2012 to be “slow year” for US construction
By Helen Wright22 November 2011
Non-residential construction spending in the US will reach US$ 554 billion in 2012, up +2.4% compared to this year, according to the latest analysis from the Associated Builders & Contractors (ABC).
However, this headline growth would actually show only gradual progress in real terms after construction spending fell by -2.4% in 2011.
Overall, ABC forecasts public non-residential construction spending will slip -2% in 2012, while private non-residential spending is forecast to grow +6.9%.
ABC chief economist Anirban Basu said, "The pace of recovery in the nation's non-residential construction industry remains soft and 2012 is positioned to be a year of slow gain. The first half of 2012 may be particularly challenging, a reflection of the soft patch in economic activity experienced during much of the first half of 2011."
Certain segments are better poised for growth than others. Spending in the US power construction industry, for example, is forecast to expand +9% in 2012, while healthcare construction spending is expected to grow +8%.
Offsetting this, the impact of tight state and local government budgets is forecast to result in -4% lower construction spending in education.
But Mr Basu said there could be a degree of relief for construction contractors with respect to materials prices. In 2011, prices for construction inputs rose +7.5%, but the ABC expects this to slow in 2012, with the cost of materials forecast to rise +4.7%.
However, input costs for contractors are subject to currency fluctuations, and Mr Basu warned that the direction of the US dollar was "far from obvious".

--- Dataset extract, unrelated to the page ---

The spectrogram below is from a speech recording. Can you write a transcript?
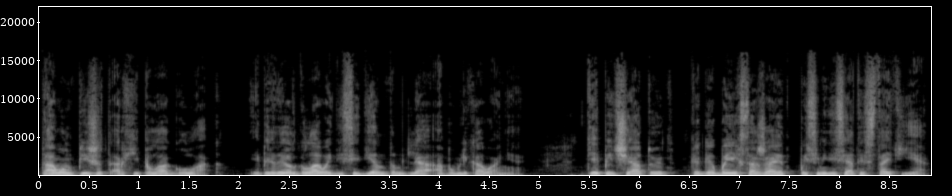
Там он пишет «Архипелаг ГУЛАГ» и передает главы диссидентам для опубликования. Те печатают, КГБ их сажает по 70-й статье,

Meanwhile, the ABC national construction backlog indicator stood at 8.1 months for both the second and third quarters of 2011, and Mr Basu said this was not expected to advance substantially in 2012.
"A backlog of less than 8 months is associated with construction spending declines, while a backlog exceeding 8 months is statistically associated with future construction spending increases. Today's level of backlog is consistent with flat construction spending," he said.